Eight things to consider before you buy a car
Narrow down your options
Answering these basic questions should help you make the right choices
- Do you mainly transport adults, children, loads of stuff, or all three?
- Diesel, petrol or alternative fuel?
- Long or short journeys?
- Automatic or manual?
- Small engine for town or larger engine for motorways?
- How many doors – two, three, four, five?
Consider the Vehicle Excise
DutyPetrol and diesel cars emitting less than 100g/kg of carbon dioxide pay no duty at all but those with emissions of 226g/kg or more pay £400 a year, with that sum likely to rise year-on-year.If you're keen on two models and everything else is equal after a test drive, you might think that the one with the lower emissions will save you money – but that's not necessarily the case. High emission cars are becoming so unpopular that they might make a better second-hand buy, despite the tax.
Think about depreciation
Depreciation in the first year can range from more than 40 per cent on some popular models to around 12 per cent on others. Over three years, according to Which?, the value can drop between 50 and 77 per cent.Recently, high emission cars have been losing even more because of excise duty. If you're buying a big second-hand car, you could pick up a bargain – if you can afford the tax and higher fuel bills.If you're buying new, unless you intend to keep your car for many years, it could be worth paying a bit more up front for a model with low depreciation in order to get considerably more back in a couple of years' time. Car magazines, specialist websites and dealers' guides can help you to decide.See what you can afford
If you're going to use credit to buy your car, start by checking your credit report which will give you a snapshot of current borrowings and how well you're managing and a good idea of how much you can borrow.
It will also show what lenders see when you apply for a car loan – they use information from your credit report as well as your application form when they decide whether to make an offer and how much interest to charge.
A good credit report showing that you make repayments on time and have not stretched yourself to the limit will make it easier for you to get the deals you want. A single administrative error might add thousands to your car finance bill through higher interest rates – or even result in credit being refused.
Find the right finance
Hundreds of thousands of cars every year are bought on car dealer finance. It's the simple route but it can be expensive, with an average interest rate of upwards of ten per cent.
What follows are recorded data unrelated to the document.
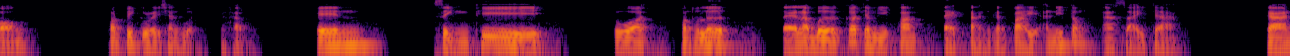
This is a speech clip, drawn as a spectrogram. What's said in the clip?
ของ configuration word นะครับ เป็น สิ่งที่ตัว controller แต่ละเบอร์ก็จะมีความแตกต่างกันไป อันนี้ต้องอาศัยจากการ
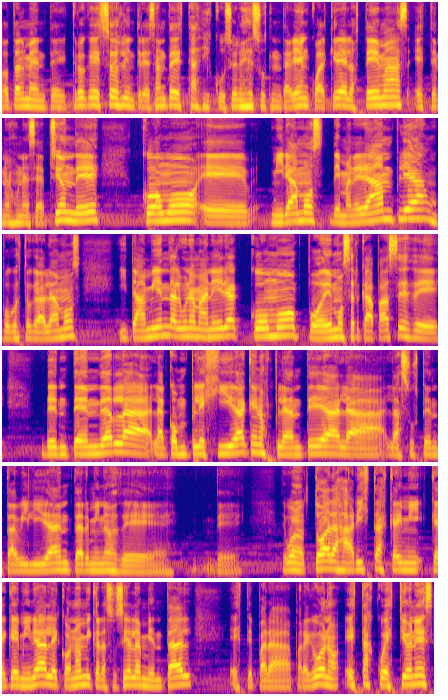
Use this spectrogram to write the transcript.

Search the price comparison websites and you could take four per cent off that.
Make sure that lenders understand you only want information when you make enquiries. If they think you're actually applying for credit, they'll leave the record of a credit search on your credit report. Lots of these can make other lenders suspicious – they may think you're desperate for money or even that a fraud is taking place.
Get ready to haggle
Some manufacturers have large numbers of specific models they want to sell, while dealers may have sales targets to meet. Either can get you an instant discount. It's also worth checking magazines and the internet to find the lowest prices for the car you want. You may not want to travel across the country to get a reduction but if you show your local dealer that you can buy the car for less, you are more likely to get a good deal close to home.If you're desperate for a brand new car and strapped for cash, you may want to investigate manufacturers' special offers, such as 0 per cent finance, free insurance, free servicing and extended warranties – but remember that these almost always have a hidden price, as you may have to pay more in the long run than you would if you shopped around. Some used car dealers are also putting on special offers.Remember, you don't have to buy anything, so keep your nerve and negotiate. If you're not happy with the final price, walk away – there are lots of other bargains out there.
Check the car's history
One in three used cars has something to hide, so it's important to check the car's history. The biggest issue facing used car buyers is outstanding finance and in recent months there has been a significant increase in the number of people trying to sell their cars without settling the finance first. To protect yourself against this and any other form of vehicle identity fraud, take a look at the buying advice at www.AutoCheck.co.uk and run an online report.It can tell you instantly whether the car you are looking at is on finance, stolen or has been written off by an insurance company in the UK. You can also see whether the vehicle has had any plate changes, if there are mileage anomalies and how many keepers have been recorded.